Promoting academic Dialog: The first Scholarship Holder at the Post-Graduate School of Waldorf Pedagogy at the Alanus University is presenting his Ph.D. Thesis
Although Waldorf pedagogy ranks among the most successful reformed pedagogic approaches, and enjoys great demand worldwide, it has up to now only played a subordinate role in scientific discourse. The Post-Graduate School of Waldorf Pedagogy at the Alanus University in Alfter, near Bonn, wishes to change this: For three years at a time it is funding doctoral theses, which in particular look into the pedagogic practice of the Waldorf schools, and thus, independently of matters of ideology, enter into an educational science dialog with other positions. Out of the currently seven scholarship holders in the program, the first Ph.D. student has just concluded his work. Frank Steinwachs presented his doctoral thesis to Prof.
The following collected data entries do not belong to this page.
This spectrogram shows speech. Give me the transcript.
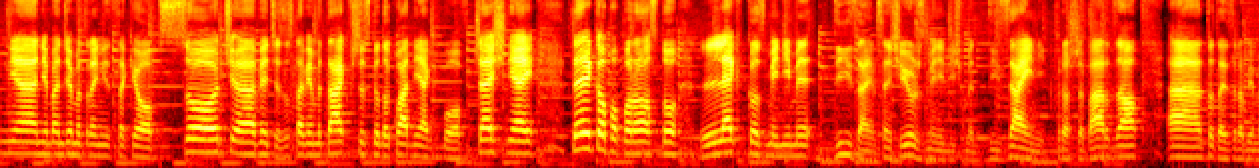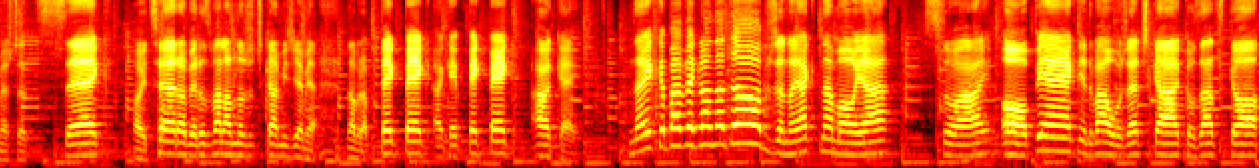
Nie, nie będziemy tutaj nic takiego psuć. E, wiecie, zostawimy tak, wszystko dokładnie jak było wcześniej. Tylko po prostu lekko zmienimy design. W sensie już zmieniliśmy designik, proszę bardzo. E, tutaj zrobimy jeszcze cyk. Oj, co ja robię? Rozwalam nożyczkami ziemię. Dobra, pyk, pyk, okej, pyk, pyk, okej. No i chyba wygląda dobrze, no jak na moje. Słuchaj. O, pięknie, dwa łożeczka, kozacko.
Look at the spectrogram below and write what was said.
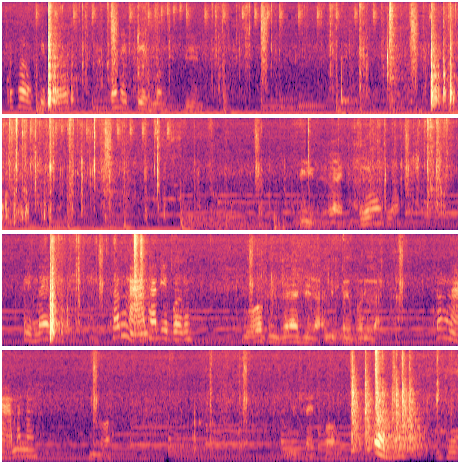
ไม่ใช่สิบเลยก็ได้เกียรติมึงปีนอะไรเดี๋ยวเดี๋ยวกินได้ถ้าข้างหน้าท่านได้เบิ่ง ว่าพี่ก็ได้สิละนี่ไปเพิ่นละข้างหน้ามันนะนี่วะนี่ใส่ของเออหัว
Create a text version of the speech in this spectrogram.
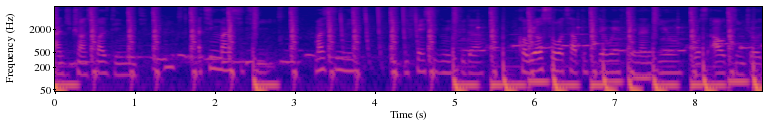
and the transfers they need. I think Man City, Man City need defensive midfielder. Because we all saw what happened to them when Fernandinho was out injured.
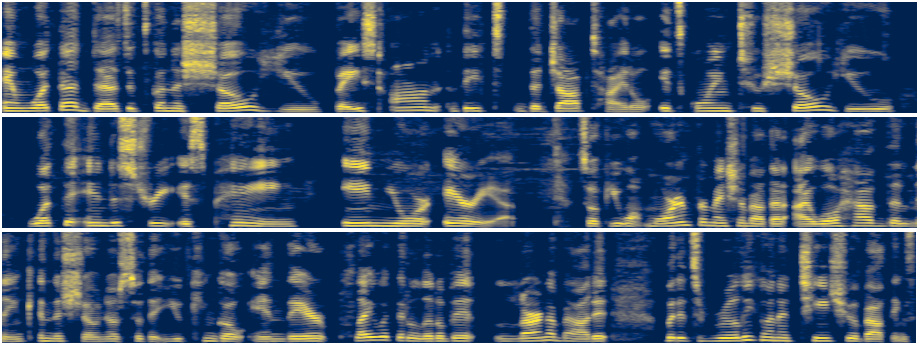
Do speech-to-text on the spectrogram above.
And what that does, it's going to show you based on the, the job title, it's going to show you what the industry is paying in your area. So if you want more information about that, I will have the link in the show notes so that you can go in there, play with it a little bit, learn about it, but it's really going to teach you about things.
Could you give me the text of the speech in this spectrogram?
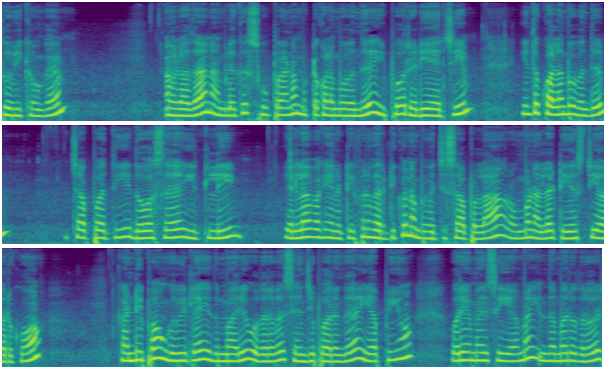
தூவிக்கோங்க. அவ்வளோதான் நம்மளுக்கு சூப்பரான முட்டை குழம்பு வந்து இப்போது ரெடி ஆயிடுச்சு இந்த குழம்பு வந்து சப்பாத்தி தோசை இட்லி எல்லா வகையான டிஃபன் வெரைட்டிக்கும் நம்ம வச்சு சாப்பிட்லாம். ரொம்ப நல்லா டேஸ்டியாக இருக்கும். கண்டிப்பாக உங்கள் வீட்டில் இது மாதிரி ஒரு தடவை செஞ்சு பாருங்கள் எப்பயும் ஒரே மாதிரி செய்யாமல் இந்த மாதிரி ஒரு தடவை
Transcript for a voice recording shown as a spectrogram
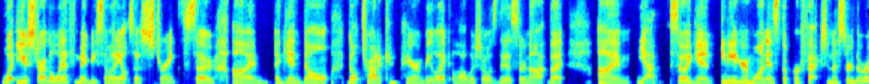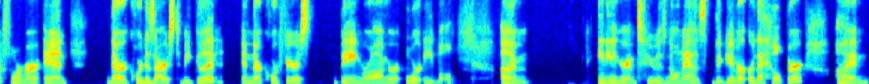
what you struggle with may be somebody else's strength. So um again, don't don't try to compare and be like, oh, I wish I was this or not. But um, yeah. So again, Enneagram one is the perfectionist or the reformer, and their core desire is to be good, and their core fear is being wrong or or evil. Um, Enneagram 2 is known as the giver or the helper. Um,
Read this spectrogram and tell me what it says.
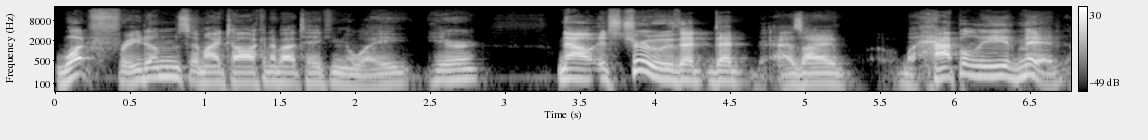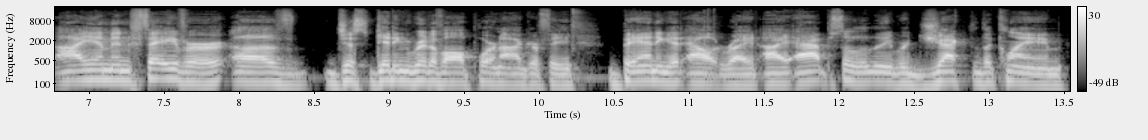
what freedoms am I talking about taking away here? Now, it's true that, that as I happily admit, I am in favor of just getting rid of all pornography, banning it outright. I absolutely reject the claim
Dr. Nine Miedema of the University of Saarland, with the publication of which he is awarded the doctorate.
In his research project, he investigates the didactic literary basis for the German tuition at Waldorf schools, focusing on the 11th grade, where the examination of the Middle High German epic poem “Parzival” forms part of the curriculum. The work is not only the starting point for examining literature and linguistics, but, in view of the biographic situation of the students, the content of it is also especially suited to them as teaching material. In a phase of life in which they themselves are looking for direction, the text from the Middle Ages gives them a surprising number of points of reference: Based on Parzival’s fate, the young people can discuss timeless questions concerning identity and self-determination, and examine such topics as upbringing, love and the search for the meaning of life.
At the Post-Graduate School, Steinwachs appreciates the broad specialist range of the faculty, which consists of professors from various universities – including those in Rostock, Passau, Oldenburg or Leipzig. “That has fruitfully extended the exchange, because we could not be satisfied with internal and alleged self-evident truths”, he writes in a final report. “As a result, an extended and comprehensive academic perspective arose for me, which, after 17 years’ professional experience – also as a lecturer in teacher training – enabled me to take fresh perspectives on a Waldorf pedagogy viewed from an educational science and didactic point of view.”
The program is funded by SAGST, the Pedagogic Research Center at the Federation of Free Waldorf Schools, and the company Stockmar. “The Post-Graduate School of Waldorf Pedagogy is an important step towards also making the Waldorf pedagogy that has many times over been proven and tested academically accessible”, states Achim Grenz, Member of the Executive Board at SAGST. “Not least, we hope, thereby, to interest the next generation of undergraduates and graduates in scientific work, and thus also create the prerequisite for future post-doctoral professorship and research qualifications or professorships in the field of Waldorf Pedagogy.”
More on the Post-Graduate School of Waldorf Pedagogy:
The Post-Graduate School was launched at the Alanus University in 2015. It serves to promote the next generation of scientists within Waldorf pedagogy, and has set itself the aim of systematically taking up research questions from this field, pursuing them, and thereby integrating them into the academic examination. The School awards doctoral scholarships in the amount of a maximum of EUR 1,500 per month, and assists Ph.D. students for three years, not only financially, but also with courses, colloquiums and continuing scientific education. “In this way”, emphasizes Prof. Dr. Jost Schieren, Head of the Post-Graduate School, “the scholarship holders receive targeted assistance with their subject matter, in order to be able to discuss their Waldorf pedagogy doctoral thesis topic in the context of academic educational science. Besides those currently running, a further ten or so scholarships can be awarded.”